Reference of the “best available” data to prepare a TP documentation

The most current reliable information, data or documents can be referred to at the time the contemporaneous TP documentation is prepared.  

GTT’s comments

For the preparation of the benchmarking study in particular, it is a common issue that the financial data of the comparable companies for the similar period are not publicly available by the due date for furnishing a tax return. Therefore, by allowing the use of “best available” data to prepare the benchmarking study, the TP documentation can be completed on a contemporaneous basis.

Nevertheless, the IRBM still reserves the rights to refer to comparable financial data of the same YA in assessing the benchmarking results.

Offsetting adjustment

In the previous Income Tax (Transfer Pricing) Rules 2012, the TP adjustment made by the IRBM on a controlled transaction may be reflected by an offsetting adjustment to the other related party, upon request.
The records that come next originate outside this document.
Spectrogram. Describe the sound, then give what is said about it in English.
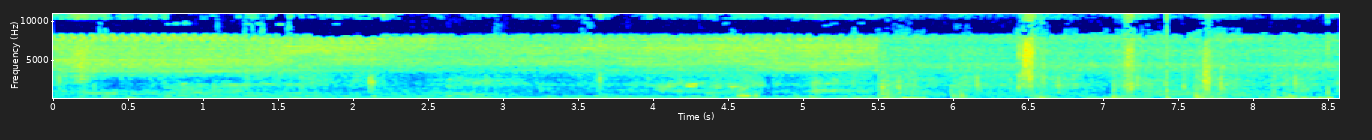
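Footsteps on a wooden boardwalk at Ichetucknee Springs, heading back up to the trailhead of the Trestle Point Trail on a warm, sunny day: a loose series of dull thumps that grow louder and more frequent in the second half, over a steady low hum and faint outdoor background. “we're heading back up the wooden boardwalk to meet the footpath of the trailhead for the Trestle Point Trail.”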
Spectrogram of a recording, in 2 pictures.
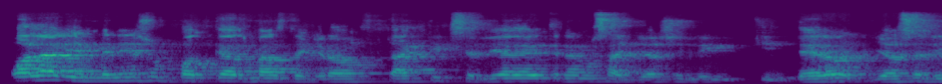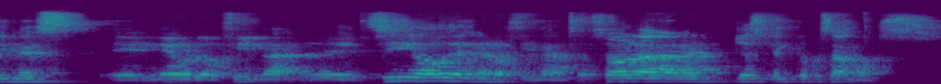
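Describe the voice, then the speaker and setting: A man's voice: medium pitch, brisk, few pauses. A man hosting a podcast interview, asking questions casually with some hesitations. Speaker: podcast host. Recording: very echoey room.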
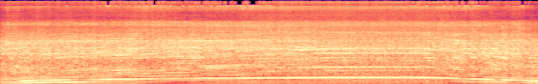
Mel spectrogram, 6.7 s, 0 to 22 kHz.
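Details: Yamaha R15 motorcycle after replacing the regulator, charging reads 14 V: engine revs up smoothly, holds a steady high note, then drops back cleanly without stuttering.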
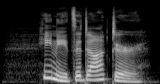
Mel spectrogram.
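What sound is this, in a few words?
"he needs a doctor", English, female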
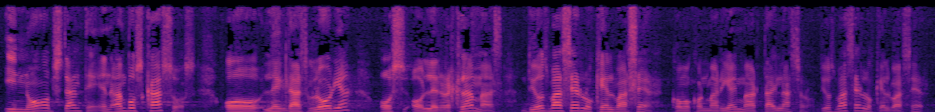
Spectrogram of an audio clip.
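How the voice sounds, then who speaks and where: A man's voice: mid-range voice, lively intonation, normal speed. Man preaching in a dull echoey hall. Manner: conversational, acts out quoted voices, many restarts. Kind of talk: sermon.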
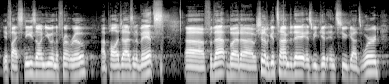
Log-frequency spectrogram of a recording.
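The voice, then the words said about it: Voice sounds funny, under the weather. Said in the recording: “I am a little bit under the weather, and so if my voice sounds funny”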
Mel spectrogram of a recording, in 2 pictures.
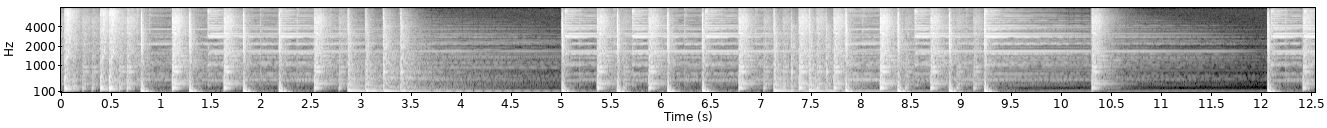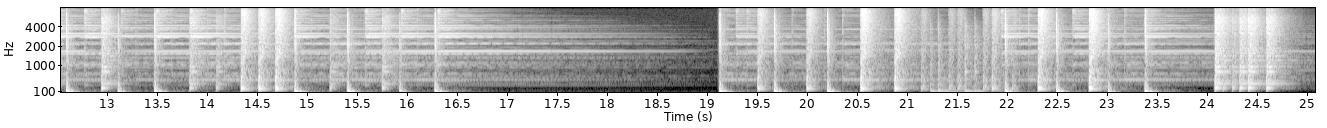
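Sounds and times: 
MIDI drum cymbal: 0:00.0 - 0:03.6, 0:05.0 - 0:09.5, 0:12.1 - 0:16.4, 0:19.2 - 0:24.7.

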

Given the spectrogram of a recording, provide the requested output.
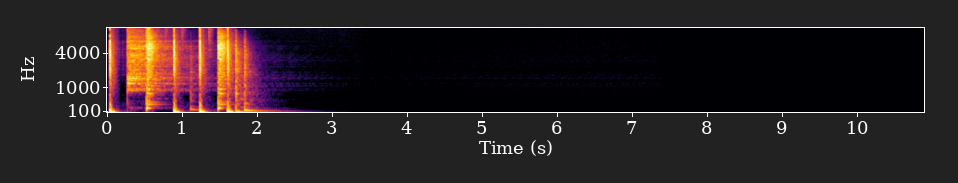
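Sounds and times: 
MIDI pop drum groove: 0:00.0 - 0:02.0.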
However, this rule has been removed in the TP Rules 2023.

GTT’s comments

Double taxation may occur, particularly for controlled transactions involving only Malaysian related parties, if the offsetting adjustment is not allowed by the IRBM.

Clarification from the IRBM on this matter is required.  

Information required in a TP documentation of a Multinational Enterprise (“MNE”) Group

Schedule 1 of TP Rules 2023 has specifically listed the detailed documentation requirements of a MNE Group with business in Malaysia which has been briefly summarised as follows:

a) Information of the MNE Group’s worldwide organisational structure 

b) Description of the MNE Group’s businesses that are relevant to the Malaysian taxpayer

c) Description of the MNE Group’s intangible property that are used or applied in the Malaysian taxpayer’s business 

d) The MNE Group’s financial activities that are connected to the Malaysian taxpayer’s business

e) Financial and tax position of the MNE Group

GTT’s comments

The documentation requirement for a MNE Group or a Malaysian taxpayer who is part of a MNE Group has increased significantly as the above information are mainly available in a Master File, which a MNE Group is only required to prepare if the Group is subject to the CbCR requirements (i.e. EUR750 million or RM3 billion consolidated revenue). 

The MNE Group or the Malaysian taxpayer who is part of a MNE Group may not have access to the above information when preparing the contemporaneous TP documentation.  

Please do not hesitate to contact our Transfer Pricing team should you require any clarifications or further information.